I’m often asked when someone should make or update an estate plan. Is it at a certain age?
I think the best answer is not age-dependent, rather, it is when what I like to consider “life events” happen.
Here are the top five life events that necessitate making or updating an estate plan.
1. Children or Grandchildren. Adding to the family makes a good time to update your estate plan. Having an addition to your family can mean anything from providing another share of your estate to creating a trust for the child’s benefit. Some of the questions that can be answered at this time are: who will care for the child in the event I cannot? what assets are available for my child’s or grandchild’s care? who will manage these assets? when should my child or grandchild receive all of the assets?
2. Divorce or Marriage: Marriage and divorce impact your rights to your spouse’s property. Florida law has restrictions on who can receive your homestead property at death if you are married. Additionally, divorce may not be enough to disinherit your former spouse if he or she is listed as a beneficiary of a retirement plan. If the marriage is a second marriage, then providing for this spouse, and children from the prior marriage make updating your estate plan even more important.
3. Inheritance. If you’ve recently become the beneficiary of another’s estate or trust, now is a good time to make your own plan. You may have rights under a trust that you are otherwise not aware of and if you do not exercise your rights, you may be giving up property or the right to control the property. Additionally, you should be aware of your rights as a beneficiary, especially if your rights include your right to know what property is in the estate or trust.
4. Retirement. Retirement can be a time to celebrate. And it is also a great time to examine your plan to make sure that it meets your goals. Some common goals are: making sure a spouse is provided for adequately, updating beneficiary designations, protecting assets from creditors, and ensuring that a plan is in place in the event of disability. Retirement may also be a good time to determine whether a long term care plan is necessary.
5. Death of a Loved One. Major decisions should usually be put off for at least a year after such an event. But short term planning may be necessary especially if your loved one was the decision maker in your plan. Updating powers of attorney and health care surrogate forms may make sense at this time.
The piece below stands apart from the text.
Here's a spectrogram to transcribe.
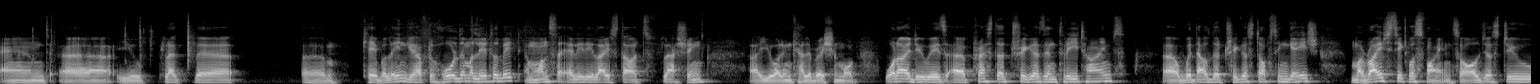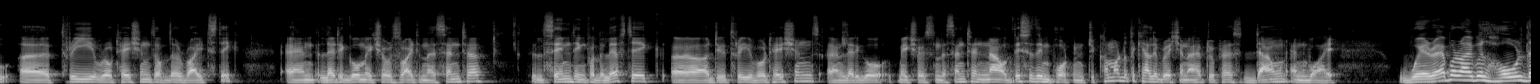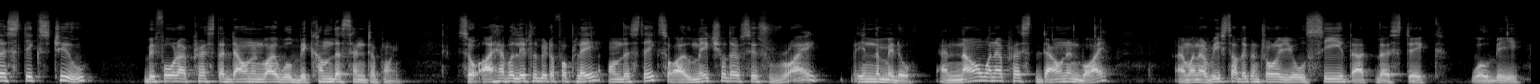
and uh, you plug the um, cable in, you have to hold them a little bit, and once the LED light starts flashing, uh, you are in calibration mode. What I do is uh, press the triggers in three times uh, without the trigger stops engaged. My right stick was fine, so I'll just do uh, three rotations of the right stick and let it go, make sure it's right in the center. So the same thing for the left stick, uh, I'll do three rotations and let it go, make sure it's in the center. Now, this is important. To come out of the calibration, I have to press down and Y. Wherever I will hold the sticks to, before I press that down and Y will become the center point. So I have a little bit of a play on the stick, so I'll make sure that it's right in the middle. And now when I press down and Y, and when I restart the controller, you'll see that the stick will be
Adapting your plan to changing circumstances will allow you to match your plan with your goals.